Tree bark has been a popular food source for many animals, including mammals, birds, and reptiles. In some cases, it is even preferred to other food sources. From the mighty grizzly bear to the tiny rock squirrel, there is an array of animals that prefer tree bark over other food sources.
Grizzly bears are one of the most iconic examples of animals that prefer tree bark over other foods. During certain times of the year, these large predators will rely on tree bark as their primary food source. This behavior is more common in colder climates where other types of food are less abundant.
Another animal that prefers tree bark over other foods is the porcupine. As they search for food in their natural habitat, they often turn to trees and consume the bark as a source of nutrition. It’s also believed that they use tree bark as a form of protection against predators, as the sharp quills make them difficult to catch.
Birds such as woodpeckers and crossbills also rely heavily on tree bark for their diets. Woodpeckers primarily feed on larvae found beneath the outer layer of bark, while crossbills feed on seeds found within pine cones. Both species possess beaks specifically designed for pecking away at hard surfaces like tree trunks and branches in order to access their food sources.
Reptiles like snakes and alligators also consume tree bark when necessary. Snakes typically hunt small mammals or insects for sustenance, yet they have been known to consume pieces of wood or tree bark when nothing else is available in their habitat. Alligators have also been observed eating chunks of rotten wood or pieces of fallen trees when no other prey options are available.

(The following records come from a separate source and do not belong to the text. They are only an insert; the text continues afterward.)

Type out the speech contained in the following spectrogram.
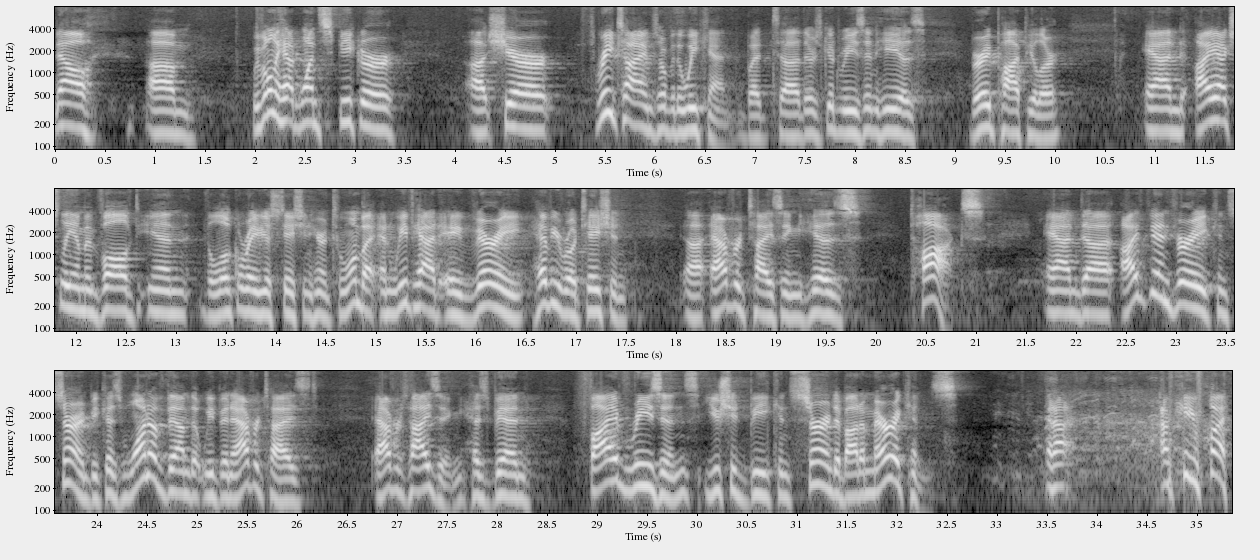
Now, um, we've only had one speaker uh, share three times over the weekend, but uh, there's good reason. He is very popular. And I actually am involved in the local radio station here in Toowoomba, and we've had a very heavy rotation uh, advertising his talks. And uh, I've been very concerned because one of them that we've been advertised, advertising has been five reasons you should be concerned about Americans. And I, I mean, what,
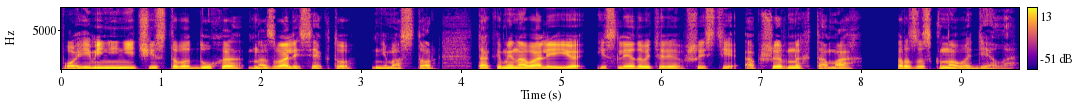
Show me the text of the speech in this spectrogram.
По имени нечистого духа назвали секту Немастор. Так именовали ее исследователи в шести обширных томах разыскного дела.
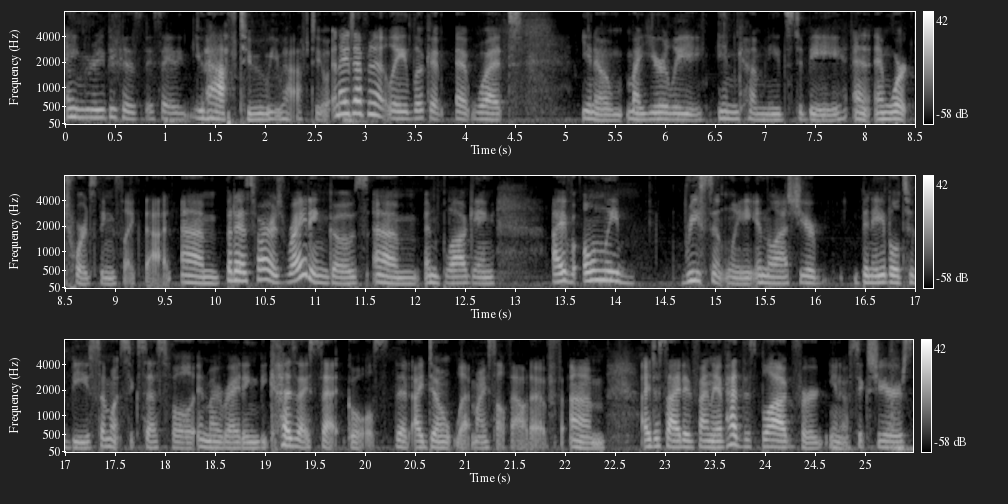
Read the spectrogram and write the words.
angry because they say, you have to, you have to. And I definitely look at, at what, you know, my yearly income needs to be and, and work towards things like that. Um, but as far as writing goes um, and blogging, I've only recently in the last year been able to be somewhat successful in my writing because I set goals that I don't let myself out of. Um, I decided finally, I've had this blog for you know six years,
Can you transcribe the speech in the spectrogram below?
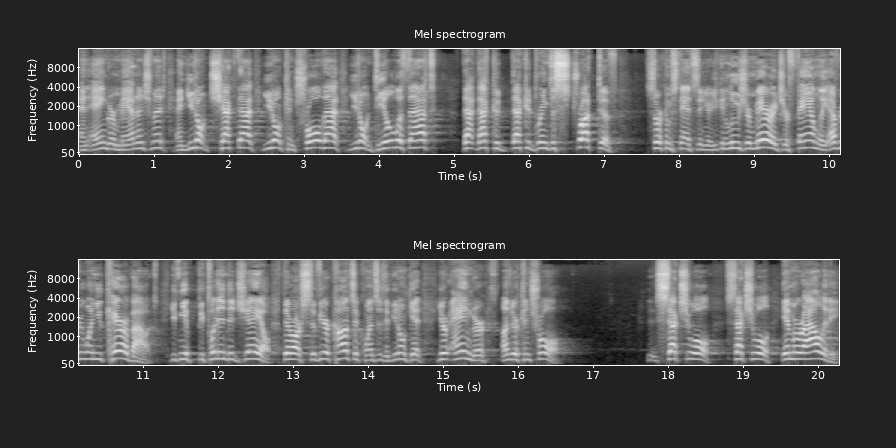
and anger management and you don't check that, you don't control that, you don't deal with that, that, that, could, that could bring destructive circumstances in here. You can lose your marriage, your family, everyone you care about. You can get, be put into jail. There are severe consequences if you don't get your anger under control sexual, sexual immorality,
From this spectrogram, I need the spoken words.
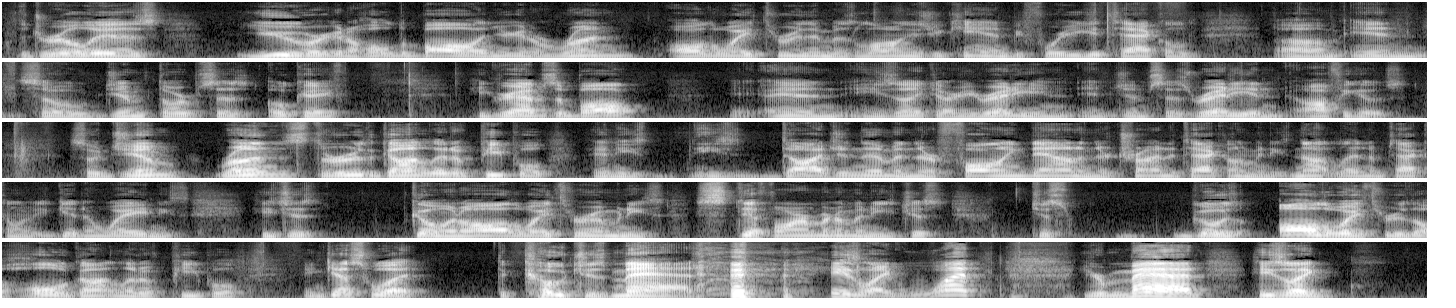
the drill is you are going to hold the ball and you're going to run all the way through them as long as you can before you get tackled um, and so Jim Thorpe says, okay. He grabs the ball and he's like, are you ready? And, and Jim says, ready. And off he goes. So Jim runs through the gauntlet of people, and he's he's dodging them, and they're falling down, and they're trying to tackle him, and he's not letting them tackle him. He's getting away, and he's he's just going all the way through them, and he's stiff arming them, and he just just goes all the way through the whole gauntlet of people. And guess what? The coach is mad. he's like, "What? You're mad?" He's like,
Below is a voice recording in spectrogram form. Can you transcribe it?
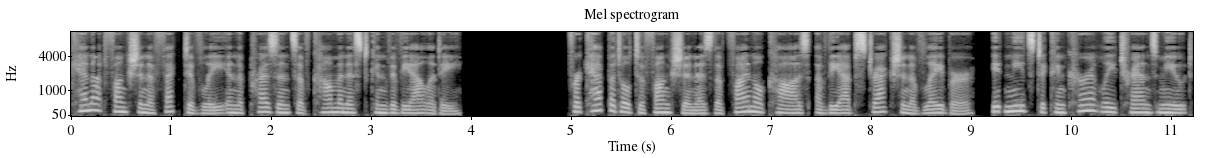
cannot function effectively in the presence of commonist conviviality. For capital to function as the final cause of the abstraction of labor, it needs to concurrently transmute,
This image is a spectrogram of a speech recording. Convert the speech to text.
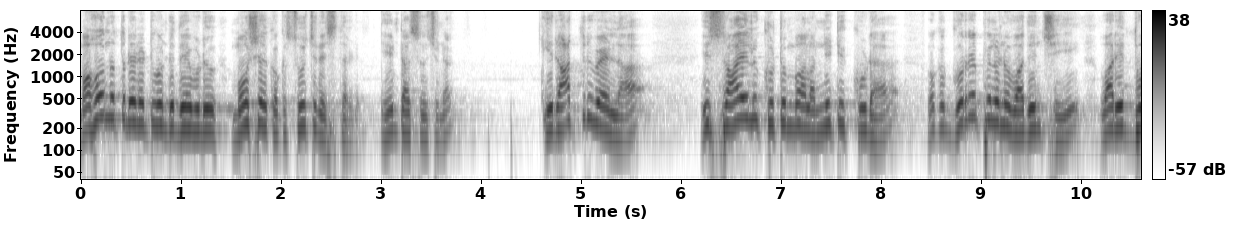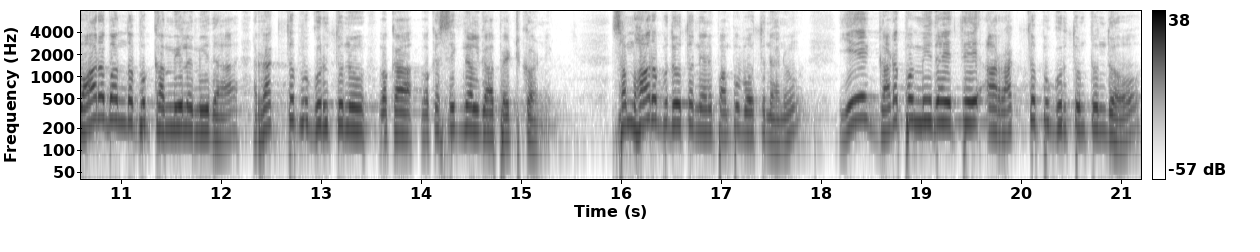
మహోన్నతుడైనటువంటి దేవుడు మోషకు ఒక సూచన ఇస్తాడు. ఏంటి ఆ సూచన? ఈ రాత్రి వేళ ఇస్రాయేల్ కుటుంబాలన్నిటికి కూడా ఒక గొర్రె పిల్లను వధించి వారి ద్వారబంధపు కమ్మీల మీద రక్తపు గుర్తును ఒక ఒక సిగ్నల్గా పెట్టుకోండి. సంహారపు దూత నేను పంపబోతున్నాను. ఏ గడప మీద అయితే ఆ రక్తపు గుర్తుంటుందో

In conclusion, there are many animals that prefer consuming tree bark instead of other types of food sources in order to meet their nutritional needs. From large mammals like grizzly bears to smaller creatures like woodpeckers and snakes, these animals have evolved unique adaptations which enable them to extract nutrition from trees and survive in their natural habitats with minimal resources available.
The bark of trees is an important part of their overall health and well-being. It serves as a protective layer for the tree, shielding it from the elements, pests, and disease. A variety of organisms eat the bark off of trees, including animals, insects, fungi, and bacteria. Knowing what eats the bark off of trees is important in order to protect them and ensure their survival. Proper maintenance such as pruning and pest control can help prevent or limit damage caused by these organisms. In addition, planting native species that are adapted to local conditions can increase their resistance to pests and disease.
Ultimately, understanding what eats the bark off of trees is essential for maintaining healthy forests. Taking steps to protect trees from these organisms can help ensure that forests remain healthy for generations to come.